**Assignment:** Copy every line of the data exactly, keeping out any picture.

== Data for this task

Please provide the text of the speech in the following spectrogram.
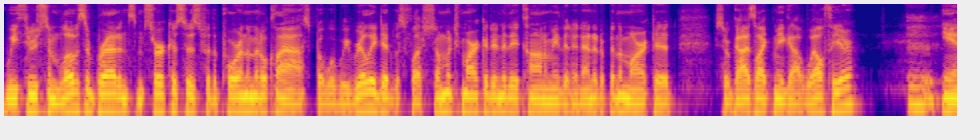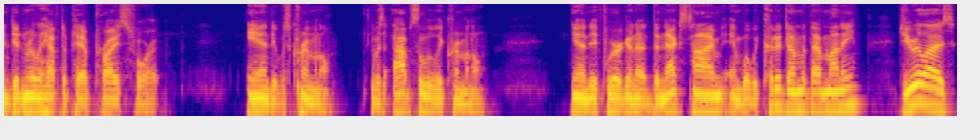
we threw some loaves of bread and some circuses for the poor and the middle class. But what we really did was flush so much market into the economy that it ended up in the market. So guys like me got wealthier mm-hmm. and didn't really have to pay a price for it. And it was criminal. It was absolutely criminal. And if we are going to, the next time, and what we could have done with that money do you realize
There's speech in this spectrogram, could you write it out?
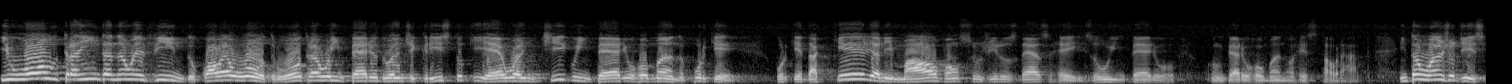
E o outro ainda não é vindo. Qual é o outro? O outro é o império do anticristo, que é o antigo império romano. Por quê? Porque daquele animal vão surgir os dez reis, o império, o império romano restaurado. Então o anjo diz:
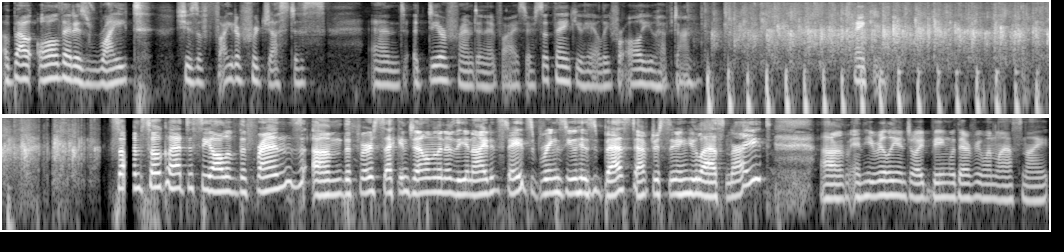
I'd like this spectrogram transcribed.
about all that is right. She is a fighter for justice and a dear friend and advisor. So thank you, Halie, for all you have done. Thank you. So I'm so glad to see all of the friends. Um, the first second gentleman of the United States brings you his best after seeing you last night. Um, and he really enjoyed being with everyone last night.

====

**Answer to this problem:**
Please provide the text of the speech in the following spectrogram.
we threw some loaves of bread and some circuses for the poor and the middle class. But what we really did was flush so much market into the economy that it ended up in the market. So guys like me got wealthier mm-hmm. and didn't really have to pay a price for it. And it was criminal. It was absolutely criminal. And if we are going to, the next time, and what we could have done with that money do you realize
There's speech in this spectrogram, could you write it out?
E o outro ainda não é vindo. Qual é o outro? O outro é o império do anticristo, que é o antigo império romano. Por quê? Porque daquele animal vão surgir os dez reis, o império, o império romano restaurado. Então o anjo diz:
I'd like this spectrogram transcribed.
about all that is right. She is a fighter for justice and a dear friend and advisor. So thank you, Halie, for all you have done. Thank you. So I'm so glad to see all of the friends. Um, the first second gentleman of the United States brings you his best after seeing you last night. Um, and he really enjoyed being with everyone last night.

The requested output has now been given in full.